Last Friday we embarked on a 100 mile journey through Death Valley National Park. The route was familiar to Erik, who attempted it years ago, but in reverse, with a band of other explorers, who fell victim to this great desert. Returning this round, Erik had a new found respect for this land, as well as much-needed reconnaissance by yours truly. My report: we should ride the biggest tires we have access to. This would soften the blow from the rugged roads and allow us to move with elegance through deep sand.
On top of that, literally, would be our provisions for four day’s worth of riding in the High Desert. This meant we’d need lots of water, lots of food, and warm apparel, on top of the standard backcountry emergency items. Packing all this in on a bike that’s destined to climb well over 10,000′ in its journey is no easy matter, yet the three of us took our own unique approach to outfitting our Pack Mules.
We’re here in Tahoe at Northstar for QBP’s Saddle Drive!

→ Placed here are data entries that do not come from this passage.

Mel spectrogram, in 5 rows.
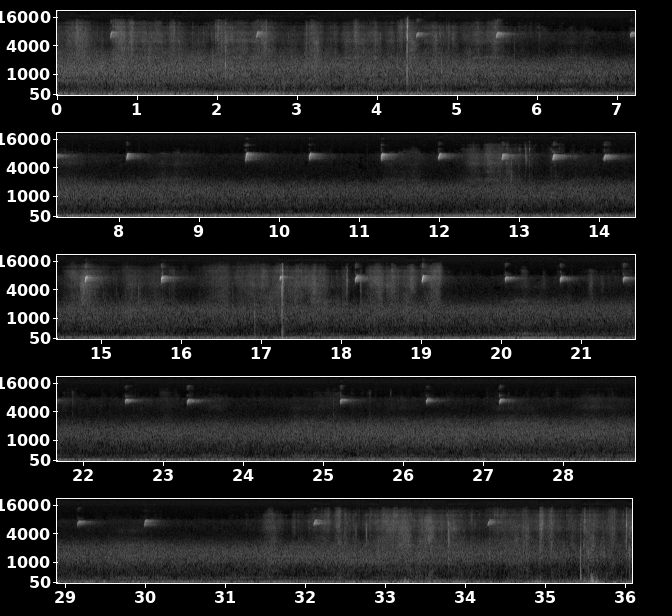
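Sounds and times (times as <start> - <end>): wind on microphone: 0.0 - 6.8, 31.4 - 36.0.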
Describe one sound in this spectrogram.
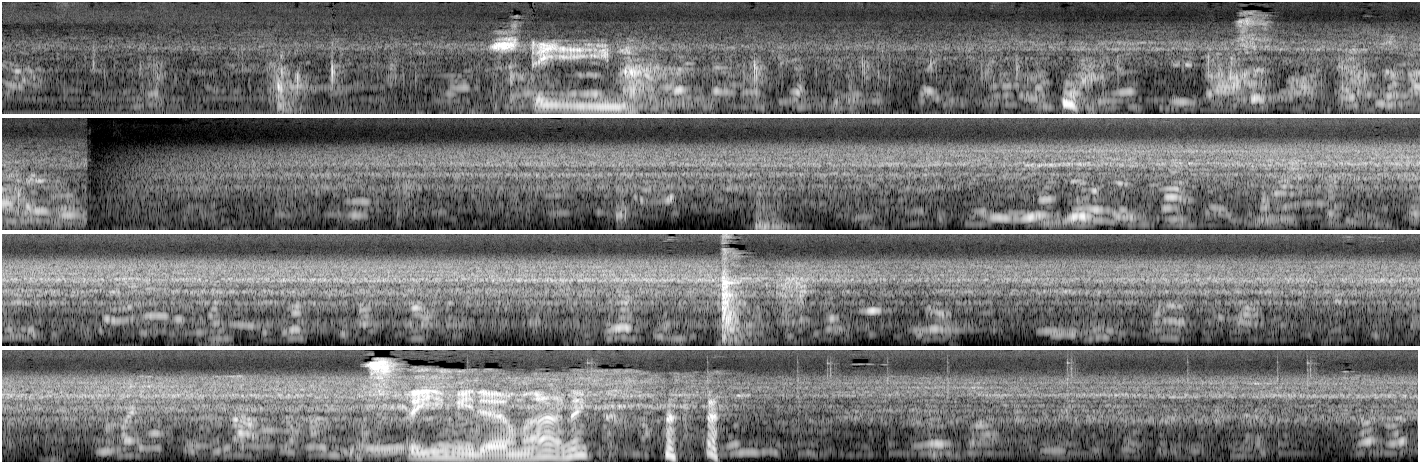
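A steam locomotive hisses steadily as steam escapes.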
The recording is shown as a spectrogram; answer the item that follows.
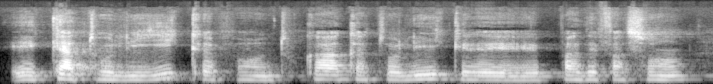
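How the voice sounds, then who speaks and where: A woman from Mexico, a guest in a casual interview, speaking French as a with frequent pauses and restarts, recorded in a yoga studio. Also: low voice, flat delivery, warm tone. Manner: hesitant, many restarts and fillers.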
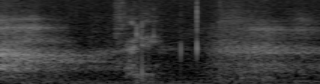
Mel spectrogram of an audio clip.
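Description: A short, faint exhale at the start, then quiet room tone with a couple of small clicks about a second in.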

The Salsa family of fatbikes didn’t change much this year, aside from more kit offerings and what I would consider a great bang for your buck, in terms of a full-fat expedition rig. In this family tree, the Beargrease is the more nimble of the two, yes, even for a fatbike, making it the ideal race machine. Yet, for expedition-style riding, or bikepacking, the Mukluk reins supreme. This year’s model has four pricepoints, ranging from the balleur Mukluk Carbon XO1 Eagle build for $5,399, down to the alloy Mukluk NX1 for $1,799. Resting between those two kit options is the Mukluk Carbon SLX 1×11 for $2,699 and this model, the Mukluk Carbon GX Eagle for $3,499. The paint remains earth-toney and muted this round, but these build kits, especially the GX, offer versatility to a go-anywhere expedition rig.
There’s more to come from Salsa next week and in the near future, unfortunately, with so many of their bikes under embargo, we’ll have to wait until September to see more.

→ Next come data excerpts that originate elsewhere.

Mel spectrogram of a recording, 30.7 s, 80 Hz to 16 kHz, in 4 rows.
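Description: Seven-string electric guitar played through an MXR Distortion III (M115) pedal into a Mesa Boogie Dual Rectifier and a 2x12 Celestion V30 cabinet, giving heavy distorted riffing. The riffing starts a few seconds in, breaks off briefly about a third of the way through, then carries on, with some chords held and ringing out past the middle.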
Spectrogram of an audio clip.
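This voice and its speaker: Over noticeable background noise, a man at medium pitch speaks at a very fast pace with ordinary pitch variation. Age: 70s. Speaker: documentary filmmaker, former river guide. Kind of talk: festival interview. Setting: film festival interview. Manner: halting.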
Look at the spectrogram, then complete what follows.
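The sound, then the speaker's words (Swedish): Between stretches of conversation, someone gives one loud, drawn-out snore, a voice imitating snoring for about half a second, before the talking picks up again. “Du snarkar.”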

After Ranger Camp, I had a few days before an engagement in Scotland, so Robin from Blackburn Design and I took a road trip, stopping in Bilbao for an evening and then in Southern France to visit our friend Greg. This afternoon, after catching up on emails, we took Greg’s e-fatbikes on a ride to the beach and up to this WWII bunker on the beach. I gotta admit, I never thought that sentence would come from my fingers on this website. Ha!
What is “Tramontana?”
“…is a journey through human ancestral fears and primordial virtues of the fire, the natural element that, since the dawn of time, allowed it to defeat the dark, the cold, the isolation and the wild beasts. A tribute to the human wild side that gets lost in the origins of our story.”
After being in Death Valley yesterday, this makes me feel so cold but yes, it looks like a lot of fun.
Oh, you think being tukt doesn’t matter? Maybe you’re just scared, fearful of a tight, short rear end on your bike. This Moonmen fatty is hella tukt. Using NASA technology, 8 Lumens figured out how to make the chainstay 16.75″ long, slamming that wheel as close to the bottom bracket shell as possible, making manuals and wheelies easy, completely smashing the fat “bikes are slow” stigma.
Other notes include that killer cockpit, with a BMX-inspired stem and bars and that insanely-rad chain tensioner machined into the chainstay.
2013’s Hunting for Monsters is now online to watch for free. Previously it was only available as a rental from Vimeo. Enjoy the full-length above for free!